  32. John Brahy says:

    I would like to see more code generation. Stored procedures are so easy to generate but it’s always the reason I end up writing a 20 line perl script to generate them.

    Flash’s IDE has a great tool that allows me to inspect all the variables while the debugger is running. I know I can do it with watches, but I’d like to have all the objects/variables listed somewhere so I know what’s available while I’m writing the code as well.

    I love code snippets, you cant’ give me enough of them, please come up with more and more.

    Refactoring is awesome and has made my life so much longer. Control R,E saves me so much time. I would love to see more functionality in the refactoring stuff.

    Linq is pretty awesome, but there isn’t enough support for it in the ide. It would be great to pull a table or other object from server explorer to the current document and it would convert it to a linq expression.

    I would like better multimedia support for writing tools to create audio and video.

    Intellisense is awesome and is the biggest reason I converted to Visual Studio over notepad.
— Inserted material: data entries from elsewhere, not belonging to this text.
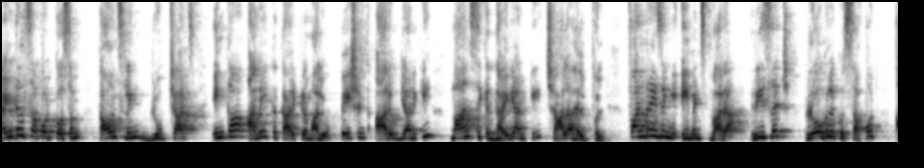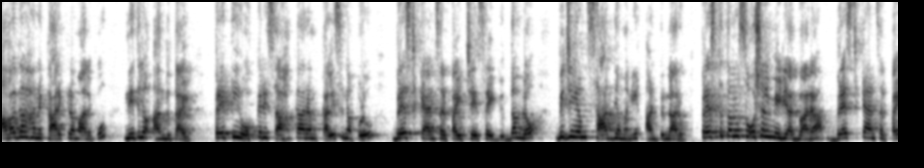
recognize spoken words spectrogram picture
మెంటల్ సపోర్ట్ కోసం కౌన్సిలింగ్ గ్రూప్ చాట్స్ ఇంకా అనేక కార్యక్రమాలు పేషెంట్ ఆరోగ్యానికి మానసిక ధైర్యానికి చాలా హెల్ప్ఫుల్. ఫండ్ రైజింగ్ ఈవెంట్స్ ద్వారా రీసెర్చ్ రోగులకు సపోర్ట్ అవగాహన కార్యక్రమాలకు నిధులు అందుతాయి. ప్రతి ఒక్కరి సహకారం కలిసినప్పుడు బ్రెస్ట్ క్యాన్సర్ పై చేసే యుద్ధంలో విజయం సాధ్యమని అంటున్నారు. ప్రస్తుతం సోషల్ మీడియా ద్వారా బ్రెస్ట్ క్యాన్సర్ పై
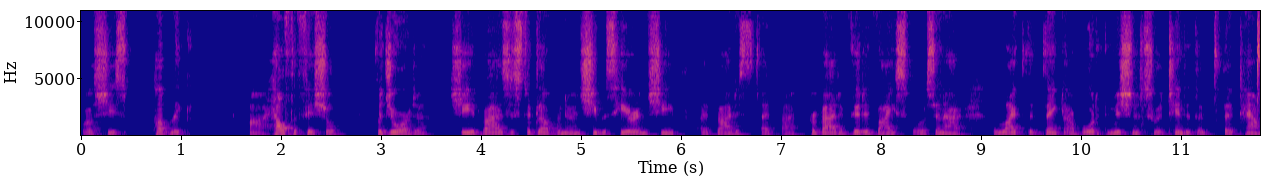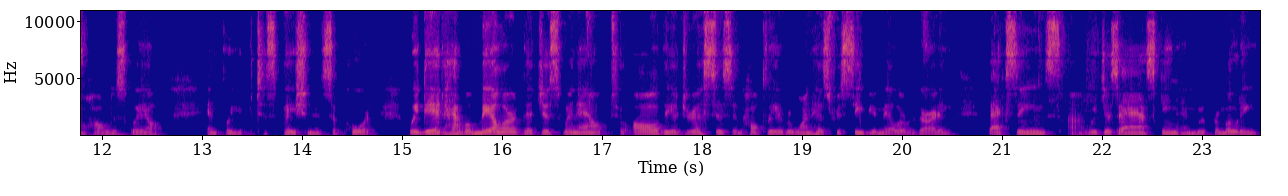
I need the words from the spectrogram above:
well, she's public health official for Georgia. She advises the governor, and she was here and she advised, uh, uh, provided good advice for us. And I like to thank our Board of Commissioners who attended the, the town hall as well and for your participation and support. We did have a mailer that just went out to all the addresses, and hopefully everyone has received your mailer regarding vaccines. Uh, We're just asking and we're promoting,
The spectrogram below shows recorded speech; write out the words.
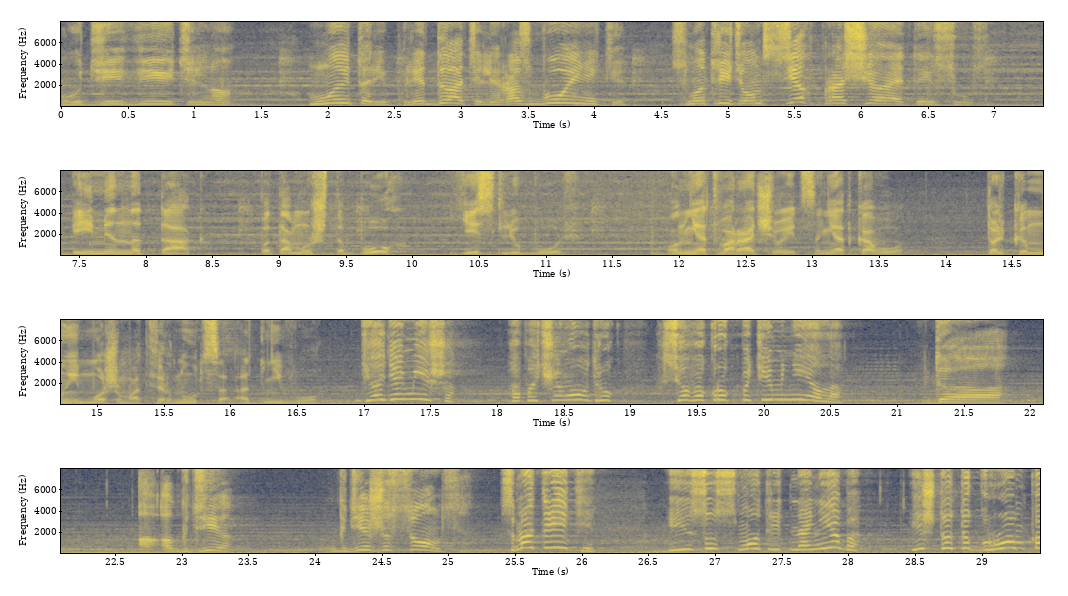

I would love to see ways to filter the list of options so it’s only relative to what you need to see and maybe an option to hold down a button to see more like control does with transparency.

    I could go on and on but overall I love the product and keep up the great work!

  33. Karl Meissner says:

    How about instellisense in the debugger watch window.  I want name completion when I step through the code.  

    It would enhance the already powerful expression evaluator.

  34. Just a quick note, though I will respond to the full list more carefully in a new post.  Karl: you should already get IntelliSense in the watch window for VB and C#.  Are you not seeing it?  In C# it won’t pop up when you first start a name, but it should appear after a ‘.’.

  35. Holger Sachs says:

    Please allow to search in the Toobox (like Borland Studio does).

    I just want to type "Button" and all Controls with the string "button" in the classname are in the list, all others are gone….

  36. Gary Hoffer says:

    I think you need a Right Click COP since when you add new features, like Edit/Advanced was, no one adds this to the right click menu.

    Also an undo for the Dialog menu "Embed in toolStrip Container" as It took me a while to find what had been added to the code, so I could get it undone. Like once you have embedded it, the menu should read "Un-Embed…"

  37. Gary Hoffer says:

    I would like to see more work done to enhance the installer portion of the IDE so that the work needed to create an installer for a project could be made easier.